Paul Goldberger, one of the nation's most eminent writers in the field of architecture, design and urbanism, has been the architecture critic at The New Yorker magazine since July 1997. As The New Yorker's architecture critic, he continues the magazine's celebrated Sky Line column, a position once held by Lewis Mumford and more recently by Brendan Gill. He is the author of several books, including the text for The World Trade Center Remembered, which was recently published by Abbeville Press, and Manhattan Unfurled, published by Random House. He is now at work on a book that will tell the story of the redevelopment of the site of the World Trade Center in Lower Manhattan, to be published by Random House in 2004, and he is also writing a book on the experience of looking at architecture.
He joined The New Yorker in July of 1997, following a 25-year career at The New York Times, where he won a Pulitzer Prize in 1984 for his architecture criticism, the highest award in journalism. He joined the staff of The Times in 1972, the year of his graduation from Yale, and he was named the paper's daily architecture critic in 1973. In 1990 he was named cultural news editor, and in 1994 he became the newspaper's chief cultural correspondent.
He lectures widely around the country on the subject of architecture, design, historic preservation and cities, and for several years taught architecture criticism at the Yale School of Architecture. In the spring of 2004 he will be teaching a course on covering Ground Zero and large-scale urban reconstructions at the School of Journalism at the University of California at Berkeley. He has also served as a special consultant to several major cultural and educational institutions, including the Morgan Library in New York, the Corcoran Gallery of Art in Washington, D.C., the Carnegie Science Center in Pittsburgh and the Ross Institute in East Hampton, New York, where he has organized and directed the process of selecting an architect. He also serves as an advisor to Cornell University on campus architecture and planning matters.
In addition to the Pulitzer Prize, his writing has received numerous awards including the President's Medal of the Municipal Art Society of New York, the medal of the American Institute of Architects, and the Medal of Honor of the New York Landmarks Preservation Foundation, awarded in recognition of what the Foundation called the nation's most balanced, penetrating and poetic analyses of architecture and design. He has also received the Roger Starr Journalism Award from the Citizens Housing and Planning Council; the Award of Merit of the Lotos Club, presented to writers of distinction; and in 1993 was named a Literary Lion, the New York Public Library's tribute to distinguished writers. In May, 1996, New York City Mayor Rudolph Giuliani presented him with the New York City Landmarks Preservation Commission's Preservation Achievement Award in recognition of the impact of his writing on historic preservation in New York.
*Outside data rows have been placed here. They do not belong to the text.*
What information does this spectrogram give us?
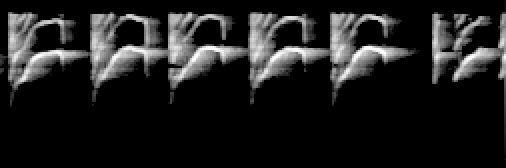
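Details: Van Hasselt's sunbird's challenging song: five or six loud, ringing high notes, each a long upward slur, repeated about twice a second with no other sounds.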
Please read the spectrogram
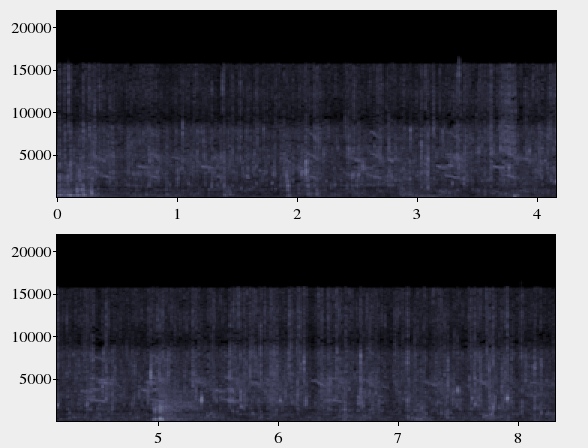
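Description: A thin stream of water pouring from a pipe and splashing over a plastic toy held under it, then into a plastic basket, with one sharp knock about five seconds in.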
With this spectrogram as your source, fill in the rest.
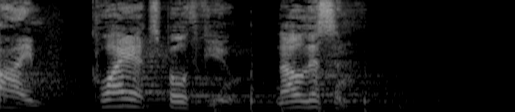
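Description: A man speaks firmly in a deep voice, close by.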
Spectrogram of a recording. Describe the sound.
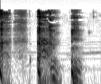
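A voice imitating a cough, a character feigning illness in a narrated story: three short, harsh, throaty coughing bursts spaced evenly apart, each followed by a brief raspy trail.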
Paul Goldberger was a student of the eminent architectural historian Vincent Scully at Yale University. He has been awarded honorary doctoral degrees by Pratt Institute in New York, the Center for Creative Studies in Detroit, and the New York School of Interior Design for his work as a critic and cultural commentator on architecture and urban design. He appears frequently on film and television to discuss art, architecture, and cities, most recently in Ric Burns's film on the World Trade Center for public television, shown in September, 2003; Ken Burns's film on Frank Lloyd Wright; the PBS series Building Big, and a program broadcast in the spring of 2002 on The Learning Channel entitled Super Structures, for which he acted as on-camera host. He has also been a frequent guest on CNN and other national media to discuss the impact of the September 11th tragedy on architecture, and the process of re-planning Ground Zero. Among his earlier books are the classic The City Observed: New York: An Architectural Guide to Manhattan,The Skyscraper, On the Rise: Architecture and Design in a Post-Modern Age, and Above New York. He is a member of the Board of Governors of Parsons School of Design in New York City, the Board of Trustees of Kenyon College in Gambier, Ohio, and the Board of Trustees of the Ethical Culture Fieldston School in New York City. He is also President of the Board of Directors of the Jewish Foundation for the Righteous, an organization which supports more than 1,700 aged and needy Christians around the world who rescued Jews during the Holocaust. He and his wife, Susan Solomon, are the parents of three sons, Adam, Ben and Alex. They live on the Upper West Side of Manhattan.